++++ Provided records
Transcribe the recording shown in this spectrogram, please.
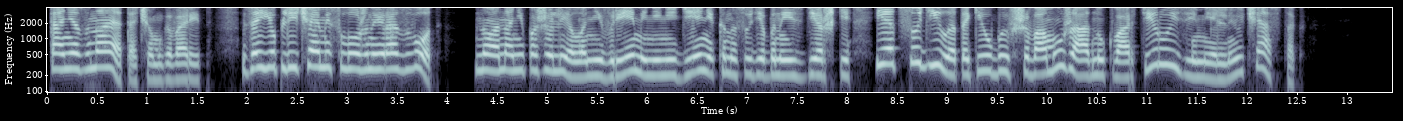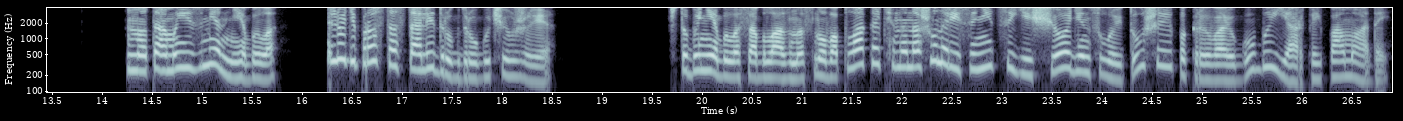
Таня знает, о чем говорит. За ее плечами сложный развод, но она не пожалела ни времени, ни денег на судебные издержки и отсудила таки у бывшего мужа одну квартиру и земельный участок. Но там и измен не было. Люди просто стали друг другу чужие. Чтобы не было соблазна снова плакать, наношу на ресницы еще один слой туши и покрываю губы яркой помадой.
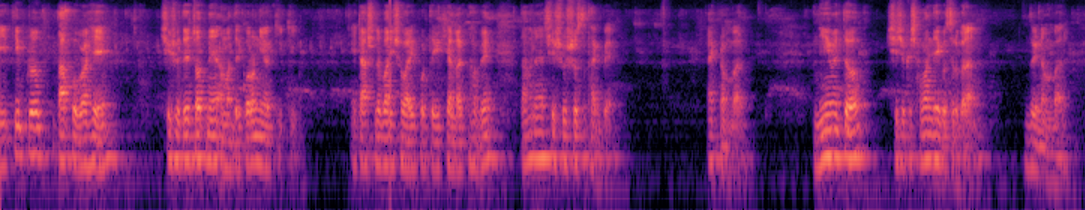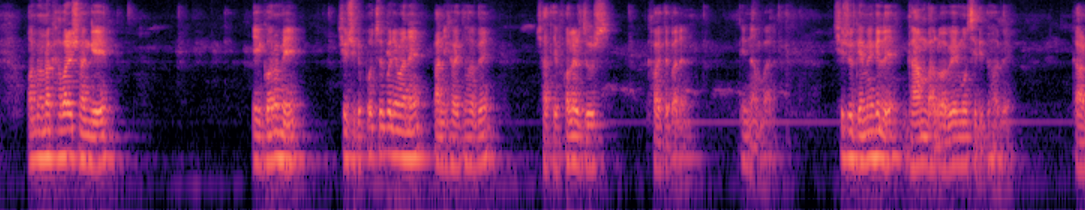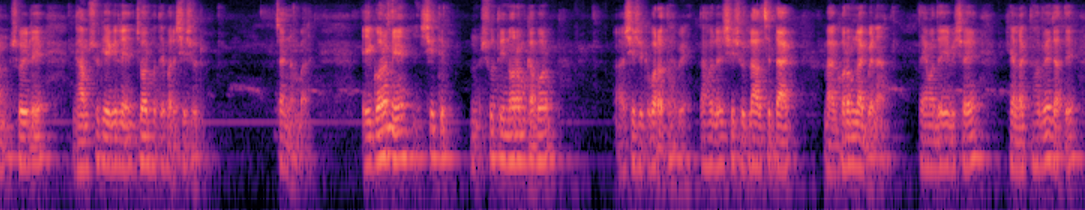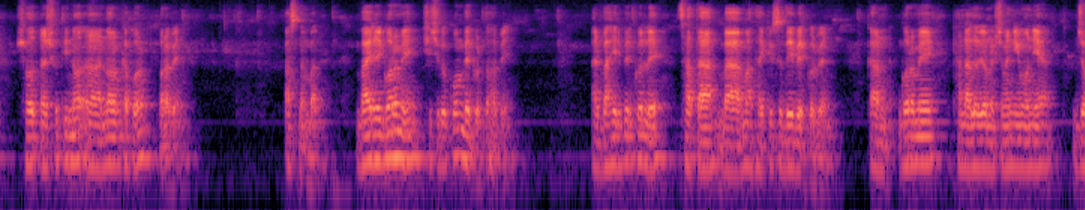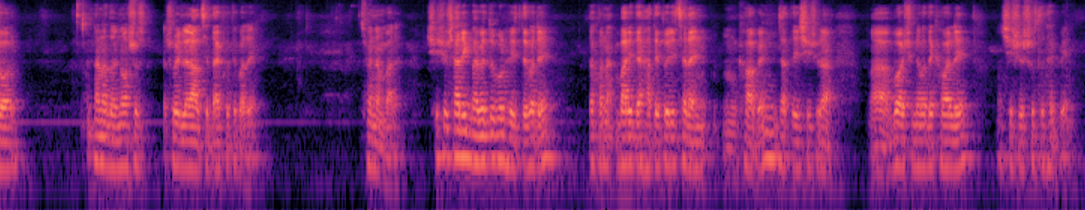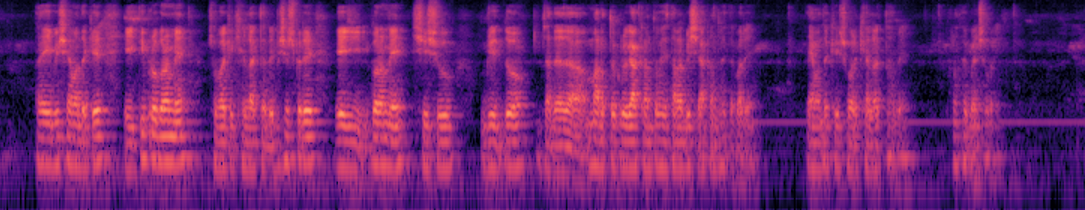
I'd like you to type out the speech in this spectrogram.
এই তীব্র তাপপ্রবাহে শিশুদের যত্নে আমাদের করণীয় কী কী? এটা আসলে বাড়ির সবাই প্রত্যেকে খেয়াল রাখতে হবে, তাহলে শিশু সুস্থ থাকবে। এক নম্বর, নিয়মিত শিশুকে সাবান দিয়ে গোসল করান। দুই নম্বর, অন্যান্য খাবারের সঙ্গে এই গরমে শিশুকে প্রচুর পরিমাণে পানি খাওয়াতে হবে, সাথে ফলের জুস খাওয়াতে পারেন। তিন নাম্বার, শিশু ঘেমে গেলে ঘাম ভালোভাবে মুছে দিতে হবে, কারণ শরীরে ঘাম শুকিয়ে গেলে জ্বর হতে পারে শিশুর। চার নম্বর, এই গরমে শীতে, সুতি নরম কাপড় শিশুকে পরাতে হবে। তাহলে শিশুর লালচে দাগ বা গরম লাগবে না। তাই আমাদের এই বিষয়ে খেয়াল রাখতে হবে যাতে সুতি নরম কাপড় পরাবেন। পাঁচ নম্বর, বাইরের গরমে শিশুকে কম বের করতে হবে। আর বাহির বের করলে ছাতা বা মাথায় কিছু দিয়ে বের করবেন। কারণ গরমে ঠান্ডা লাগলে অনেক সময় নিউমোনিয়া, জ্বর নানা ধরনের অসুস্থ শরীরে লালচে দাগ হতে পারে। ছয় নাম্বার, শিশু শারীরিকভাবে দুর্বল হয়ে যেতে পারে। তখন বাড়িতে হাতে তৈরি খাওয়াবেন যাতে শিশুরা খাওয়ালে শিশু সুস্থ থাকবে। তাই এই বিষয়ে আমাদেরকে এই তীব্র গরমে সবাইকে খেয়াল রাখতে হবে। বিশেষ করে এই গরমে শিশু, বৃদ্ধ যাদের মারাত্মক রোগে আক্রান্ত হয়েছে, তারা বেশি আক্রান্ত হতে পারে। তাই আমাদেরকে সবার খেয়াল রাখতে হবে। ভালো থাকবেন সবাই।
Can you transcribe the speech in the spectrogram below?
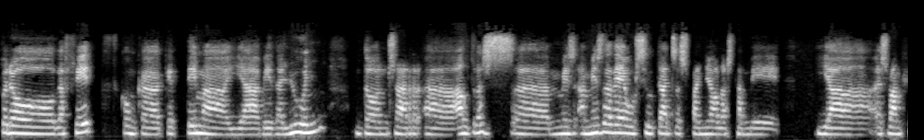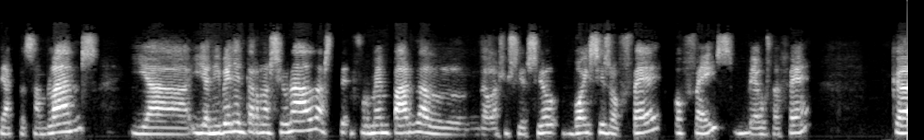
però de fet, com que aquest tema ja ve de lluny, doncs a, a altres, a més, a més de 10 ciutats espanyoles també ja es van fer actes semblants i a, i a nivell internacional formem part del, de l'associació Voices of Faith, of Faith, Veus de Fe, que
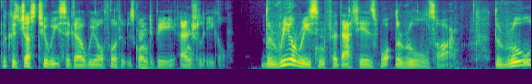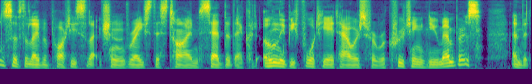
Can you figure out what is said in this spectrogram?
because just two weeks ago we all thought it was going to be Angela Eagle. The real reason for that is what the rules are. The rules of the Labour Party selection race this time said that there could only be 48 hours for recruiting new members, and that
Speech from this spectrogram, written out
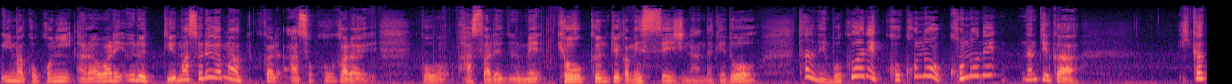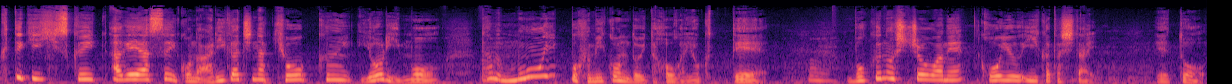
今ここに現れうるっていうまあそれがまあからあそこからこう発されるめ教訓というかメッセージなんだけどただね僕はねここのこのねなんていうか比較的すくい上げやすいこのありがちな教訓よりも多分もう一歩踏み込んどいた方がよくって。うん僕の主張はねこういう言い方したいえっと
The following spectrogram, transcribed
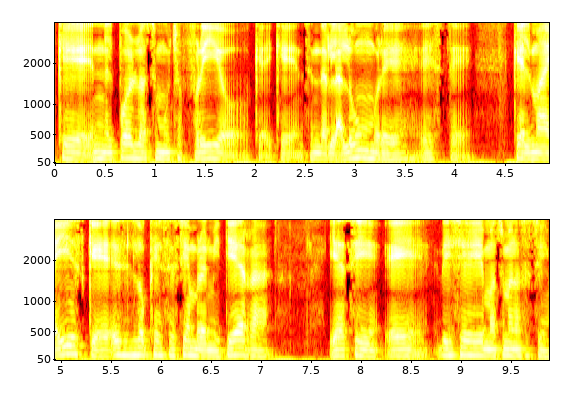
que en el pueblo hace mucho frío, que hay que encender la lumbre, este, que el maíz, que es lo que se siembra en mi tierra. Y así, eh, dice más o menos así.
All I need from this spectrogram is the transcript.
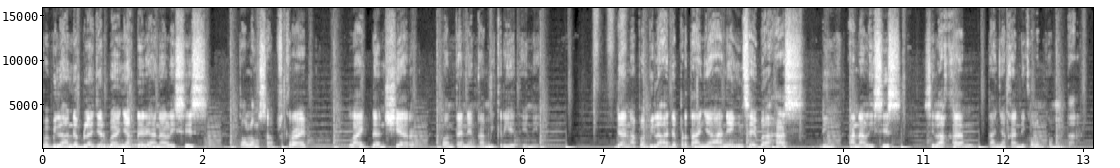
Apabila Anda belajar banyak dari analisis, tolong subscribe, like, dan share konten yang kami create ini. Dan apabila ada pertanyaan yang ingin saya bahas di analisis, silakan tanyakan di kolom komentar.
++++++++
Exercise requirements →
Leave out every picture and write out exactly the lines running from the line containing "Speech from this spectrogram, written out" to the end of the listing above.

Response to this exercise →
Speech from this spectrogram, written out
今ここに現れうるっていうまあそれがまあからあそこからこう発されるめ教訓というかメッセージなんだけどただね僕はねここのこのねなんていうか比較的すくい上げやすいこのありがちな教訓よりも多分もう一歩踏み込んどいた方がよくって。うん僕の主張はねこういう言い方したいえっと
The following spectrogram, transcribed
que en el pueblo hace mucho frío, que hay que encender la lumbre, este, que el maíz, que es lo que se siembra en mi tierra. Y así, eh, dice más o menos así.
All I need from this spectrogram is the transcript.
Apabila Anda belajar banyak dari analisis, tolong subscribe, like, dan share konten yang kami create ini. Dan apabila ada pertanyaan yang ingin saya bahas di analisis, silakan tanyakan di kolom komentar.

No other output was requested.